- plastic portion cups from studio mate at RedLine given when he moved to go to grad school, melted with a propane torch
- rabbit skin bought at the ARC by studio mate for the artist
- mink scarf that once belonged to studio mate’s grandmother
- stuffing from mink scarf
- packaging material from a studio mate
- graphite drawing on mylar
- brass nails
- latex paint
- spray paint
- fur tuft from unknown animal, once attached to a stick, in a box of items given to the artist by a woman whose dogs the artist walks periodically
- piece of a cane cholla cactus picked up on a hike with friends in Albuquerque, New Mexico
- shell found on Topsail Beach, North Carolina by a friend on family vacation
- bones from a pig skull from a pig roast at a friend’s wedding reception
- wish bone given to the artist by a studio mate
- nylon string thrown away from an exhibition titled From the Ground Up: Design Here + Now, found in the dumpster behind 516 Arts in Albuquerque, NM while visiting friends
- lamp shade removed from wire frame by studio mate so frame could be used in an installation for a RedLine Gala 2015 table
- wood found on a hike on Jefferson Hill, Park County, Colorado
I invited friends to identify an object in their life that once had personal significance and value and give that object to me. I was especially interested in objects which once possessed strong meaning in the past, but for which that quality has lessened.

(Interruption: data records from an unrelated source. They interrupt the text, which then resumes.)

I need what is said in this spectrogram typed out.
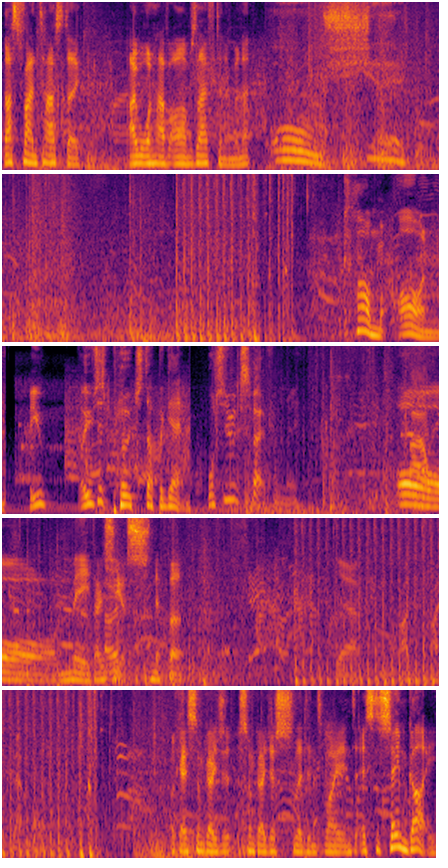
That's fantastic. I won't have arms left in a minute. Oh, shit. Come on. Are you are you just perched up again? What do you expect from me? Oh, mate, I see a snipper. Yeah, I'm, I'm that. Okay, some guy just some guy just slid into my. Into, it's the same guy.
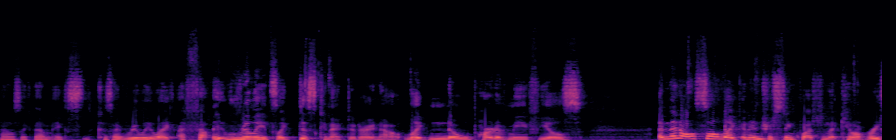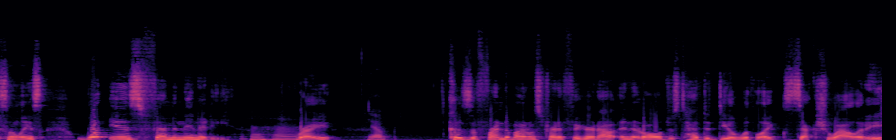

Even though these objects are no longer valued with the same weightiness they once were, because of their pervious status and place in their life, it did not seem appropriate to simply throw the object away. Instead, I asked my friends to let go of this item to be used in a future artwork, and to formally name me as the object’s care provider. Therefore, I also asked that participants fill out an Object Advance Care Directive (OACD) to communicate and formalize this exchange. The donated objects include:
- 1970’s Argentinian coat made before the Guerra Sucia from two hides of two cows bought by a North American journalist and later given to Lanny DeVuono.
- Angel boy with puppy figurine given to Joel Swanson by his mother when his dog “Smacky” died.
-Rebecca Vaughan’s father’s hair, cut from his head by Rebecca the day after he was pronounced brain dead and the day before his body’s organs were removed for donation.
- A mourning wreath made by Laura Shill from flowers, butterflies, and human hair for Laura’s grandmother, Beverly Ball, after Mrs. Ball’s death in May of 2011.
- Caster wheel from the base of a wall built by Cortney Lane Stell’s father and husband for the exhibition, First Draft, which was part of the 2013 Biennial of the Americas.
- Painted ceramic turtle bought by Conor King as a child, kept over the years, and used in an experimental photography project.
- Small yellow shoes bought in Chinatown in New York City and given to Alicia Ordal by a past lover.
- Painting on stretched canvas by Ian Fisher from his undergraduate painting class with Jerry Kumkel in 2004.
- Super Techno M5064 watch that Kevin Raleigh is not supposed to have, given to him by a man who may have been born in Laredo, Texas, but may not have been.